Objective: The high energy intake from energy-dense foods among children in developed countries is undesirable. Improving food parenting practices has the potential to lower snack intakes among children. To inform the development of interventions, we aimed to predict food parenting practice patterns around snacking (i.e. high covert control and rewarding', low covert control and non-rewarding', high involvement and supportive' and low involvement and indulgent').
Design: A cross-sectional survey was conducted. To predict the patterns of food parenting practices, multinomial logistic regression analyses were run with 888 parents. Predictors included predisposing factors (i.e. parents' and children's demographics and BMI, parents' personality, general parenting, and parenting practices used by their own parents) and parents' cognitions (i.e. perceived behaviour of other parents, subjective norms, attitudes, self-efficacy and outcome expectations).
Setting: The Netherlands (October-November 2014).
Subjects: Dutch parents of children aged 4-12 years old.
Results: After backward elimination, nineteen factors had a statistically significant contribution to the model (Nagelkerke R-2=063). Overall, self-efficacy and outcome expectations were among the strongest explanatory factors.
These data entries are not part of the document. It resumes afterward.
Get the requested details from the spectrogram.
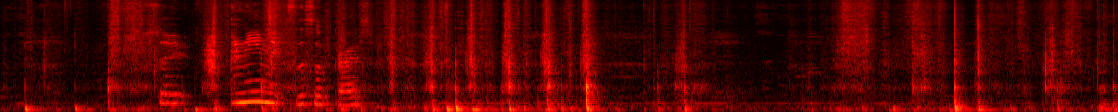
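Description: A hand squishes and kneads wet dough in a plastic bowl.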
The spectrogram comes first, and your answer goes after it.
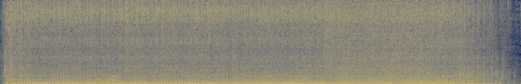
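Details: Free neglected Texas rototiller with Briggs & Stratton engine, unused three weeks, restarted at half throttle without choke: fast, fairly even putter runs several seconds then fades and stalls; it hunts slightly when running.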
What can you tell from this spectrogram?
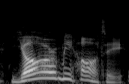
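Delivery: high, slow hammy pirate growl. Shown as a demonstration. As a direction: ham up a comedy pirate. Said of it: "Can you say to me very carefully".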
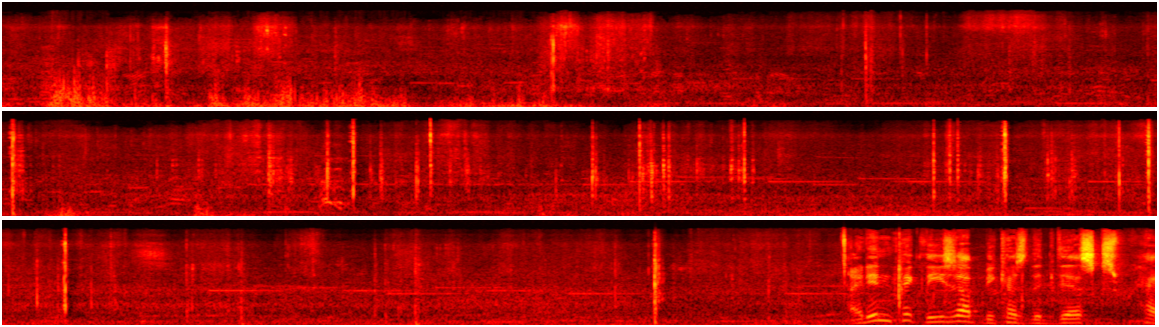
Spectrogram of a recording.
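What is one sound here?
Plastic game cases clack and rattle as hands sort through them.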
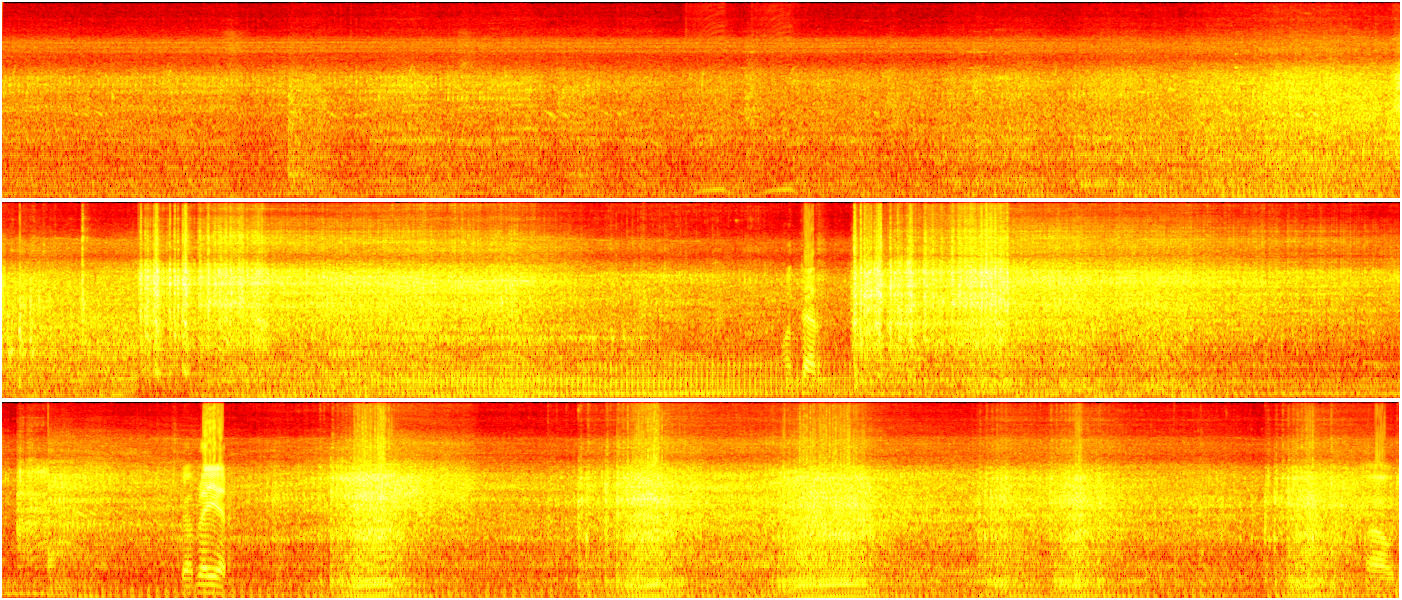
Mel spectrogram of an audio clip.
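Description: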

Considering the predisposing factors only, the general parenting factor nurturance most strongly predicted the food parenting clusters. Nurturance particularly distinguished highly involved parents from parents employing a pattern of low involvement.
Conclusions: Parental cognitions and nurturance are important factors to explain the use of food parenting practices around snacking. The results suggest that intervention developers should attempt to increase self-efficacy and educate parents about what constitute effective and ineffective parenting practices. Promoting nurturance might be a prerequisite to achieve prolonged change.
- Food parenting practices
- General parenting
- Socio-cognitive theory
- Cluster analysis
- Principal component analysis
- GOAL-DIRECTED BEHAVIOR
- DENSE SNACK FOODS
- CHILDHOOD OBESITY
- FEEDING PRACTICES
- PLANNED BEHAVIOR
- PREDICTING USE
- WEIGHT STATUS